Work instruction
Search for the word "spectrogram" in the entries. Each line that holds it should be copied.

Records to use
-*-*-
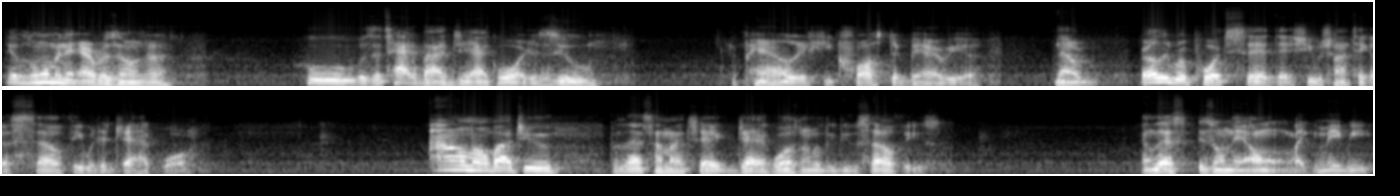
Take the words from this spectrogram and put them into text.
there was a woman in Arizona who was attacked by a jaguar at a zoo Apparently, she crossed the barrier. Now, early reports said that she was trying to take a selfie with a jaguar. I don't know about you, but last time I checked, jaguars don't really do selfies. Unless it's on their own. Like maybe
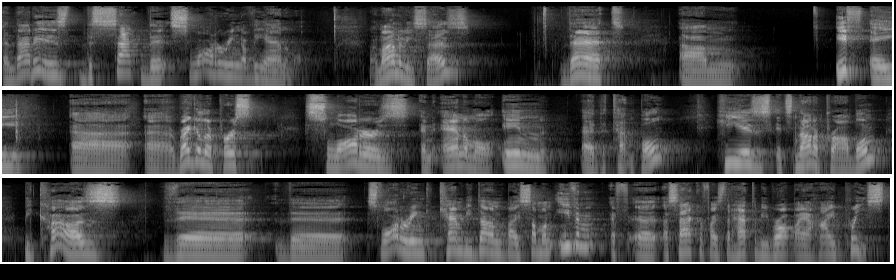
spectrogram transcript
and that is the, sac- the slaughtering of the animal. Maimonides says that um, if a, uh, a, regular person slaughters an animal in uh, the temple, he is it's not a problem because the the slaughtering can be done by someone, even if uh, a sacrifice that had to be brought by a high priest,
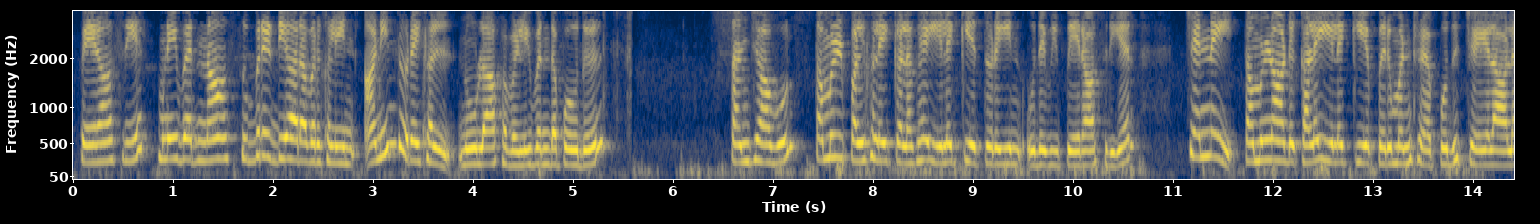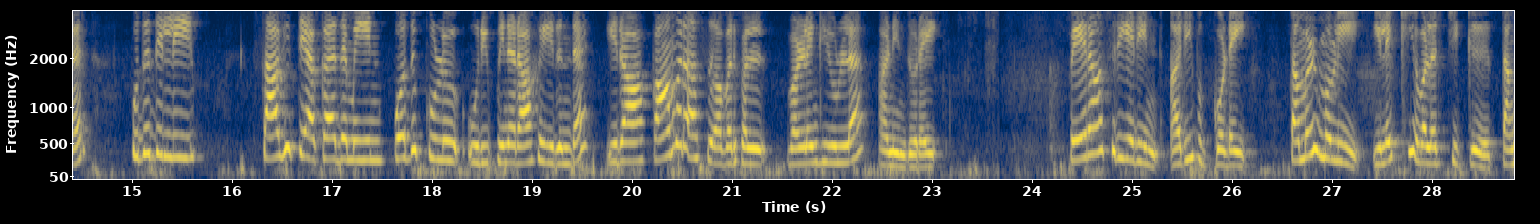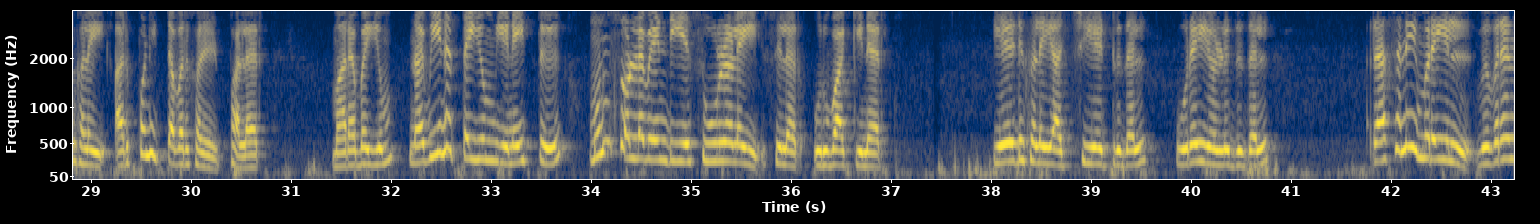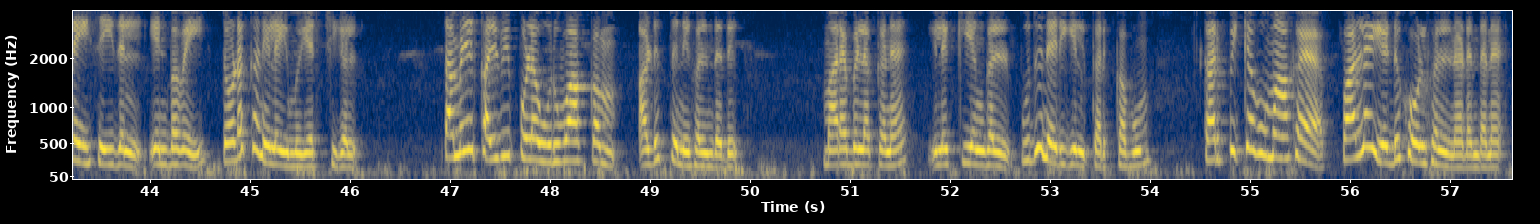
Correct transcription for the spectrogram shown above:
பேராசிரியர் முனைவர் நா. சுப்ரெட்டியார் அவர்களின் அணிந்துரைகள் நூலாக வெளிவந்தபோது தஞ்சாவூர் தமிழ் பல்கலைக்கழக இலக்கியத்துறையின் உதவி பேராசிரியர் சென்னை தமிழ்நாடு கலை இலக்கிய பெருமன்ற பொதுச் செயலாளர் புதுதில்லி சாகித்ய அகாதமியின் பொதுக்குழு உறுப்பினராக இருந்த இரா காமராசு அவர்கள் வழங்கியுள்ள அணிந்துரை. பேராசிரியரின் அறிவுக்கொடை தமிழ்மொழி இலக்கிய வளர்ச்சிக்கு தங்களை அர்ப்பணித்தவர்கள் பலர். மரபையும் நவீனத்தையும் இணைத்து முன் சொல்ல வேண்டிய சூழலை சிலர் உருவாக்கினர். ஏடுகளை அச்சு ஏற்றுதல் உரை எழுதுதல் ரசனை முறையில் விவரணை செய்தல் என்பவை தொடக்கநிலை முயற்சிகள். தமிழ் கல்விப்புல உருவாக்கம் அடுத்து நிகழ்ந்தது. மரபிலக்கண இலக்கியங்கள் புது நெறியில் கற்கவும் கற்பிக்கவுமாக பல எடுகோள்கள் நடந்தன.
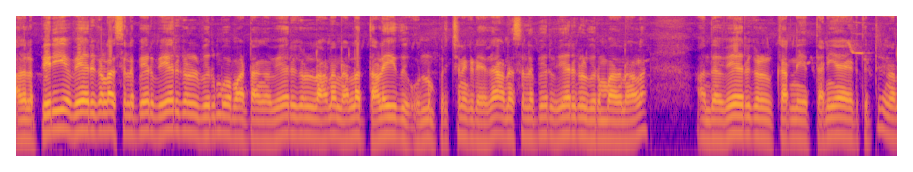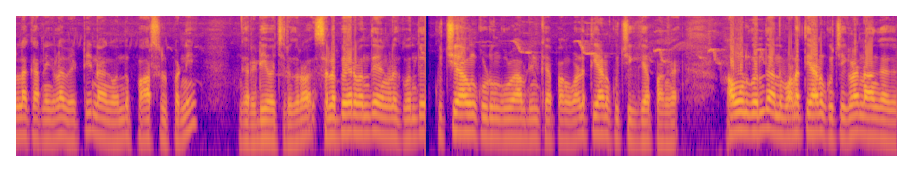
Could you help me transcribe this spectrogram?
அதில் பெரிய வேர்களாக சில பேர் வேர்கள் விரும்ப மாட்டாங்க. வேர்கள் ஆனால் நல்லா தலையுது ஒன்றும் பிரச்சனை கிடையாது. ஆனால் சில பேர் வேர்கள் விரும்பாதனால அந்த வேர்கள் கரணையை தனியாக எடுத்துகிட்டு நல்ல கரணிகளாக வெட்டி நாங்கள் வந்து பார்சல் பண்ணி இங்கே ரெடியாக வச்சுருக்குறோம். சில பேர் வந்து எங்களுக்கு வந்து குச்சியாகவும் கொடுங்க அப்படின்னு கேட்பாங்க வளர்த்தியான குச்சிக்கு கேட்பாங்க. அவங்களுக்கு வந்து அந்த வளர்த்தியான குச்சிக்கெலாம் நாங்கள்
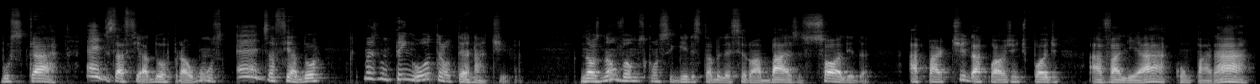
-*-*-
Your response
Take the words from this spectrogram and put them into text.
spectrogram transcript
Correct transcription for the spectrogram shown above:
Could you help me transcribe this spectrogram?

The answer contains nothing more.